What are the risk areas?
In regard to the most detected vulnerabilities, DoublePulsar, the backdoor used by the WannaCry ransomware, is still a mechanism for distributing malware in Latin America. Considering it takes advantage of already resolved vulnerabilities, its continuous use evidences the vast software footprint without updates in the region, affecting companies and individuals alike.
Different variations of exploits for ransomware are still very active in Latin America.
How to defend from such multi-pronged attacks?
Botnets still raising and evidence that the common problems with IoT devices continue. Default or weak passwords are the main infection vector for Mirai botnet. Millions of devices are connected and controlled for increase infections and Denial of Services attacks. Botnets are evolving and today are able to infect not only consumers but business IoT devices for use these as proxy for anonymize transactions of the dark market.
During the third quarter of 2019, a growing number of WIFICAM attempts were detected in Latin America, an attack that aims to take control of IP cameras. Another sign of the risk that IoT devices run without proper protection from the network.

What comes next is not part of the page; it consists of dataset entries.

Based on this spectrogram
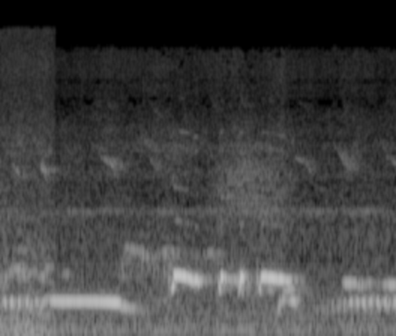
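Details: Singing Bangkok zebra dove, used as master audio for training other doves: a long steady low coo drops away, then a run of stuttered higher notes, then a lower trilled coo, over constant background hiss.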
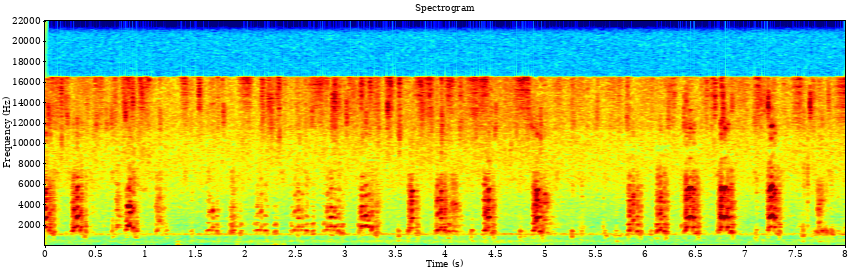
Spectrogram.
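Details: Several chukar partridges calling with a steady series of sharp chuck notes, about two each second, some clustered in quick pairs and triplets, over a quiet hiss.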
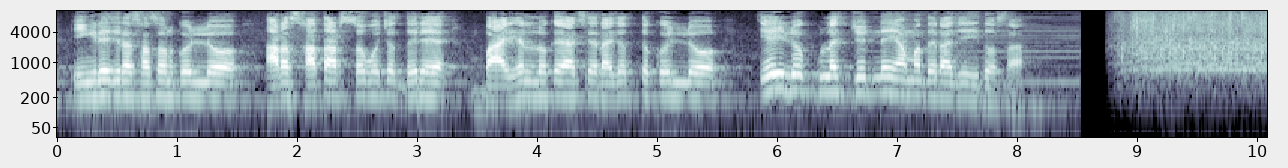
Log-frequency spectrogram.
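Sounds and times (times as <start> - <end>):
crowd applause: 8.8 - 10.0.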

What are the implications for compromised IoT devices?
The report also reveals the most common infections in Latin America and the Caribbean:
is classified as a file infector. A file infector is a type of malware that has the capability to propagate by attaching its code to other programs or files.

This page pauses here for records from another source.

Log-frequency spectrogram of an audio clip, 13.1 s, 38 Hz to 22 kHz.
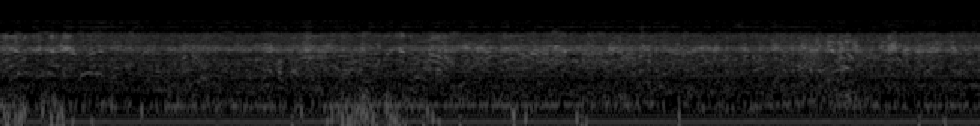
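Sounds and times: babble of overlapping calls: 0.0s - 13.0s.

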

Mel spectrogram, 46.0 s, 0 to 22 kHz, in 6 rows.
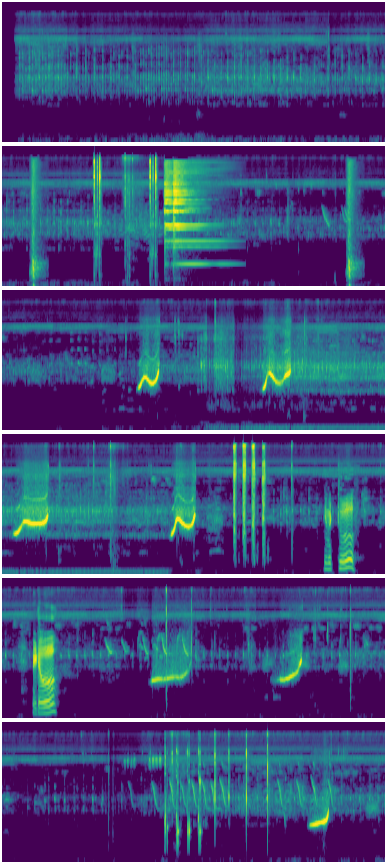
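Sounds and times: high background buzz: 10.6s - 12.5s
low drone: 10.6s - 12.8s, 19.3s - 26.7s
parakeet rising whistles: 33.6s - 34.4s, 44.4s - 44.9s
parakeet calling: 41.4s - 42.8s.

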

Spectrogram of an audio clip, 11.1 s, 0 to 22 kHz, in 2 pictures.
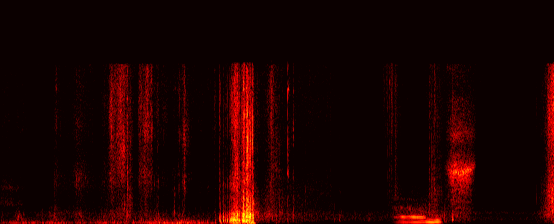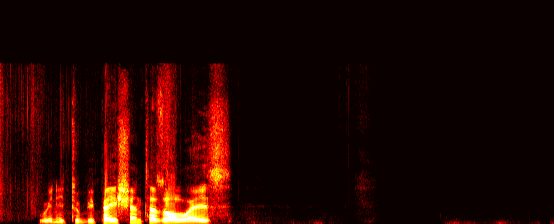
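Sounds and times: rustling and scraping: 5.4s - 6.0s.

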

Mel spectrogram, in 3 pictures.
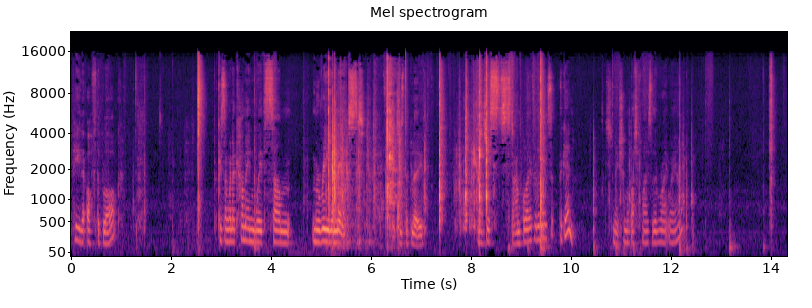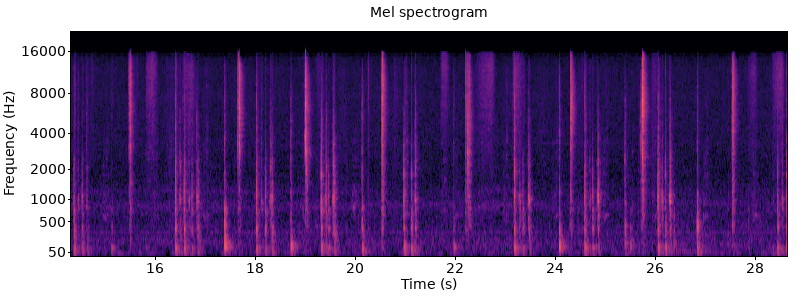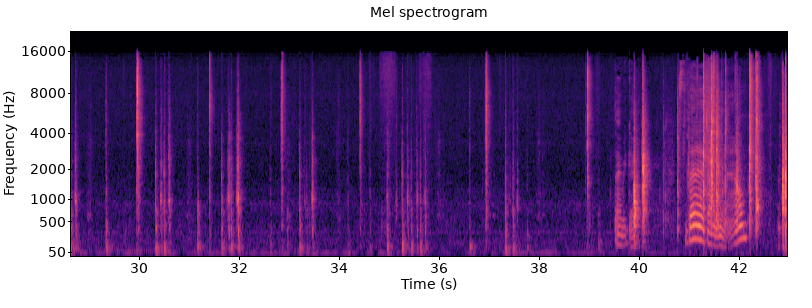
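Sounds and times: rubber stamp tapping and clicking: 13.1s - 15.6s, 16.4s - 21.3s, 23.1s - 27.7s, 28.4s - 35.8s, 36.6s - 37.9s, 38.9s - 42.9s.

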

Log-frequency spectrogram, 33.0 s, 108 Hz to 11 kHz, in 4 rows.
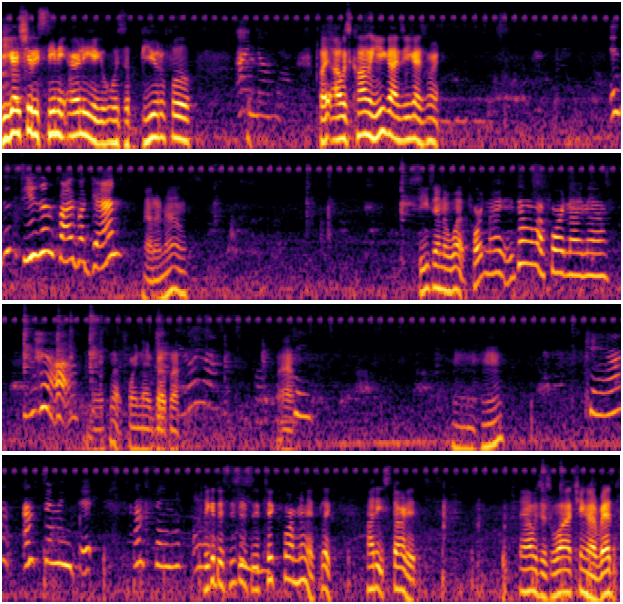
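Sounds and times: crickets chirping: 0.0s - 33.0s.

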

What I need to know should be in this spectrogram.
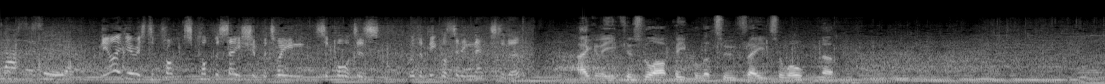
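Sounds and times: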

is classified as a type of Riskware. Riskware is any potentially unwanted application that is not classified as malware, but may utilize system resources in an undesirable or annoying manner, and/or may pose a security risk.
is a highly generic detection for a trojan and possible attacker tools. Since this is a generic detection, malware that are detected as W32/PWS.Y!tr may have varying behaviour.
This indicates detection of an attempted brute force attack on Microsoft Remote Desktop Protocol (RDP). The attack consists of multiple RDP requests intended to conduct a brute force RDP login, launched at a rate of about 200 times in 10 seconds.
It indicates detection of an NBTStat query. NBTStat can display NetBIOS statistics, name tables for both local and remote systems and the name cache. A remote attacker can use this information to prepare for further attacks.
This indicates a potential information disclosure vulnerability in various D-Link DSL routers with Simple Network Management Protocol (SNMP). There exists a vulnerability in the usage of SNMP community string that allows a remote attacker to access a target system without proper authorization.
This indicates that a system might be infected by Emotet Botnet. Emotet is a Trojan that targets Windows platform. It contacts C&C servers via HTTP or HTTPS requests. Emotet can download and install additional malware such as ransomware or infostealer. Emotet is a variant of Cridex malware.
This indicates that a system might be infected by a Sora Botnet. Sora is an IoT malware which targets embedded systems.
This indicates a possible action raised by the Mariposa botnet. Mariposa showed a significant increase in beaconing traffic to its command and control servers. This is indicative of an increasingly high number of compromised computers.